Friday, November 19, 2010
While Massachusetts Lieutenant Governor, William Dummer issued three Thanksgiving Proclamations--the first in 1723--which is arguably the oldest proclamation to set the holiday on the fourth Thursday of November. Various sources indicate that Thanksgiving Proclamations had been issued prior to this date. Perhaps the most commonly cited example is that of the proclamation issued by the governing council of Charlestown, Massachusetts on June 20, 1676. This Thanksgiving proclamation identified June 29, 1676 as a day of "Solemn Thanksgiving and praise to God for such his Goodness and Favour, many Particulars of which mercy might be Instanced, but we doubt not those who are sensible of God's Afflictions, have been as diligent to espy him returning to us; and that the Lod may behold us as a People offering Praise and thereby glorifying Him; the Council doth commend it to the Respective Ministers, Elders and people of this Jurisdiction; Solemnly and seriously to keep the same Beseeching that being perswaded [sic] by the mercies of God we may all, even this whole people offer up our bodies and soulds [sic] as a living and acceptable Service unto God by Jesus Christ."
Such proclamations, extoling the virtues of being thankful and praising God, were not uncommon through the 17th and 18th centuries, but the date of the first official proclamation to set the date as the last Thursday in November may in fact be the 1723 Thanksgiving Proclamation by William Dummer. The December 1939 issue of The Archon includes an image of this proclamation with the note that, "To ascertain the authenticity of the proclamation considerable research was done. With the aid of Mr. Charles Taylor, Jr., one of the Trustees of the Academy, the document was checked upon by the Archives Division of the Office of the Secretary of the Commonwealth and by the Massachusetts Historical Society.
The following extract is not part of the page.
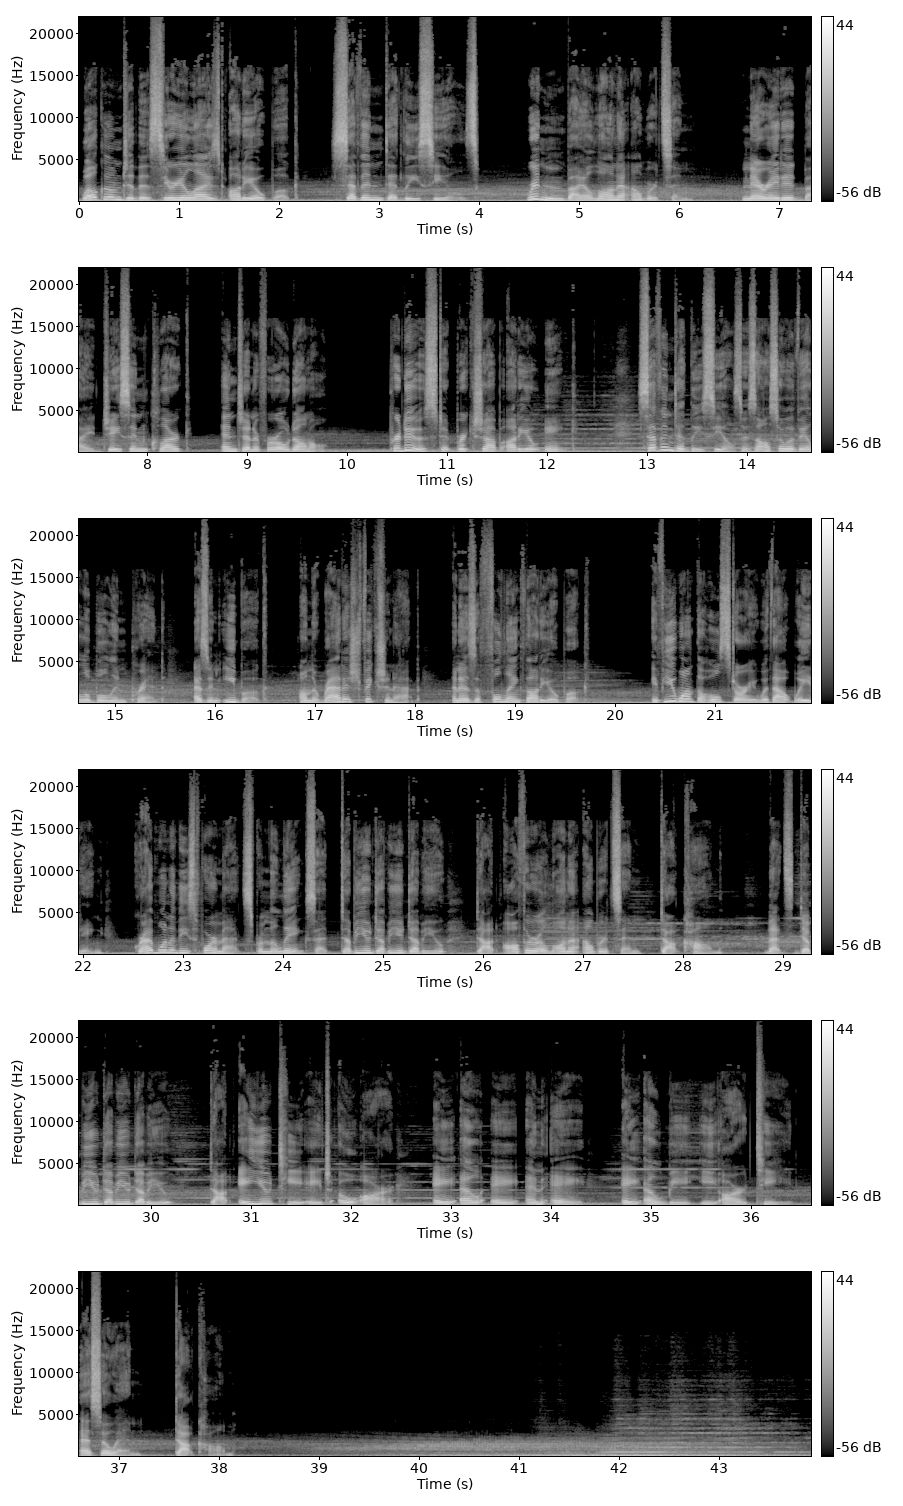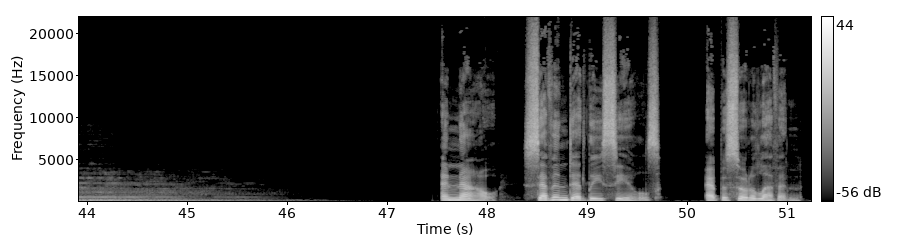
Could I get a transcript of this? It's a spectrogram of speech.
Welcome to the serialized audiobook, Seven Deadly Seals, written by Alana Albertson, narrated by Jason Clark and Jennifer O'Donnell, produced at Brickshop Audio Inc. Seven Deadly Seals is also available in print as an ebook on the Radish Fiction app and as a full-length audiobook. If you want the whole story without waiting, grab one of these formats from the links at www.authoralanaalbertson.com. That's www.authoralanaalbertson.com. And now, Seven Deadly Seals, Episode 11.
It was finally established that, not only is the document authentic, but that [Acting] Governor Dummer issued three others between 1723 and 1726."
The text of this proclamation can be read above, but the original document is housed in the Pilgrim Hall Museum at Plymouth, Massachusetts.